It had been a long morning and I felt like we had already seen a lot today, but the day wasn’t over yet. By the time we left Edfu after our leisurely lunch it was still only 2.00pm and Abdul suggested we stop at el-Kab to visit the New Kingdom tombs, as we would be passing right by the site. Sam and I never pass up the chance to visit tombs. When we arrived at el-Kab there were no other tourists, which didn’t surprise us because although visited much more than it used to be, the site is still off the main tourist itinerary. The guards seemed pleased to see us, so we bought our tickets for 30 EL and headed up the long flight of stone steps to the tomb terrace.
Though we have visited el-Kab several times before, Sam and I spent quite a long time in each of the four open tombs while the two young guards sat outside and chatted as though they hadn’t seen each other for months. And they say women can talk! We began at the Dynasty XVIII tomb of Paheri which has lots of interesting reliefs, including some beautiful agricultural scenes. Next we went into the less well-preserved tomb of Setau, a priest during the reign of Rameses III, where there is a lovely depiction of the barque of the goddess Nekhbet.
The third tomb on the terrace is that of Ahmose, son of Abana, grandfather of Paheri. I have a soft spot for this tomb which contains Ahmose’s long autobiographical text that I had to translate years ago for a hieroglyph course. Of course I have long forgotten the exact wording of the text which describes him as ‘Captain of Sailors’, but I remember seeing the beautiful hieroglyphs carved on the wall of this tomb for the first time and it left a deep impression on me, really bringing the text to life.
Renni is the owner of the fourth tomb, and this is probably my favourite because of the fabulous colourful reliefs and unusual subjects. Renni was a mayor of the town of Nekheb during the reign of Amenhotep I. I particularly love the detail of the funerary scenes in this tomb, which include depictions of Muu-dancers wearing tall basket-weave headdresses. The tiny reliefs are so beautifully drawn and painted. All of these tombs at el-Kab are well worth the effort of a visit.
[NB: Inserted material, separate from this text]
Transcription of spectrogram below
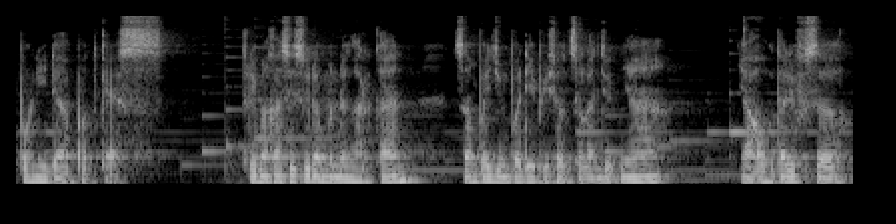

By the time we arrived back in Luxor the sun had already set. It has been a very long but very productive day with so many new things to think about and discuss, which Sam and I did over a late dinner at Maxim’s.